25 June 2012
Precedent Over Progress?
A recent decision by the city to reject a development proposal on College near Spadina again has me wondering: Why should new buildings conform to the old context? There seems to be a popular notion that, without any further explanation, a new building should be subservient to its context; period. When I ask why, I tend to only hear vague aesthetic preferences supporting this view, like claims that the structure is “oppressive,” rather than any solid reasoning that such a development would actually hurt people.
Why is the status quo taken to be the gold standard of architecture and urban planning? Is it so inconceivable that a new building could do better than its surroundings? Maybe we should be setting a new, better precedent in some contexts, such as suggesting that highly transit-accessible areas should be composed of buildings taller than bungalows. Some contexts aren’t good enough, in which cases we should make a new context. Why should we presume that the existing urban fabric is always a better urban model than anything else imaginable? In most cases in which height is controversial in Toronto, the surroundings are two, three, or four-storey buildings, and the anti-tall building mindset implies that we should keep such parts of the city at their current low height. Continuing to build neighbourhoods at their current height simply because they currently are that height seems ridiculous. It’s not as though there was a master plan that determined the average heights of different parts of the city when it was first conceived, the disruption of which would cause the city to cave in on itself. The ideal urban form is not set in stone; it changes depending on how many people want to live in an area, how much space we have left, etc.

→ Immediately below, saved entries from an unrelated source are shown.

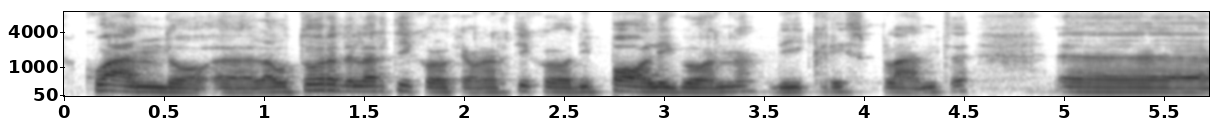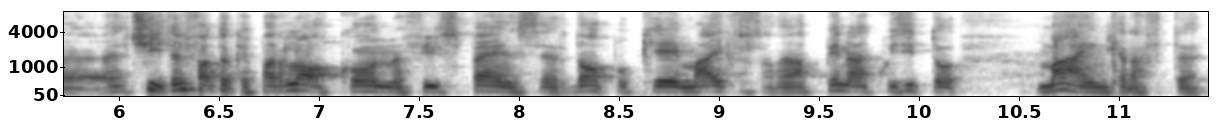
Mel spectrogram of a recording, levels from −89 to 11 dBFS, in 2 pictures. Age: 20-39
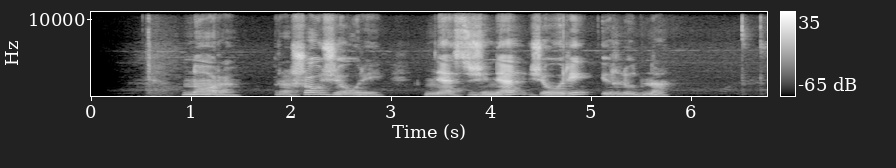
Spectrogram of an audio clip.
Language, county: Lithuanian, Vilnius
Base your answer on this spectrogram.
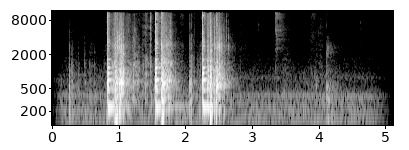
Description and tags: mySound SPS Milan
Sounds from objects that are beloved to the participant pupils at the Santa Anna school, Barcelona. The source of the sounds has to be guessed.
CityRings, Milan, mySound, Belgium, Ghent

Further, how does the first tall building ever get built in a city, if tall buildings should only be built alongside others? Should tall buildings only ever be built in cities that already have them (which would restrict such development enormously)? Should a spacially-wasteful suburb, for instance, never build a tall building because it never has before? Is vertical precedent restricted to the past? To take my bewilderment of this anti-height position to an extreme, I’d like to ask: What would happen even if a 100-storey building was built next to a suburban home in Pickering? Would the world explode? I honestly don’t know why such a thing should be avoided. If anything, it seems it would greatly improve the area by moving it in the direction of a more sustainable, vibrant, and dense community. If the demands of its residents are too high for the low-density context, such as the sidewalks being too small or the public transit insufficient, can’t the context change to suit the development? Why not build the ideal building in an area - no matter the height - and then update the area accordingly?
The benefits of adding a tall building to urban areas are numerous and seem relatively easy to explain: More people get to live in a sustainable, vibrant neighbourhood, which comprises urban rather than suburban growth, it adds cultural and economic activity to the area, better use is made of space that is otherwise a parking lot or merely a two or three-storey building, etc. To me, in general, it seems that more is better when it comes to development. Others, especially NIMBYs, seem to think the opposite.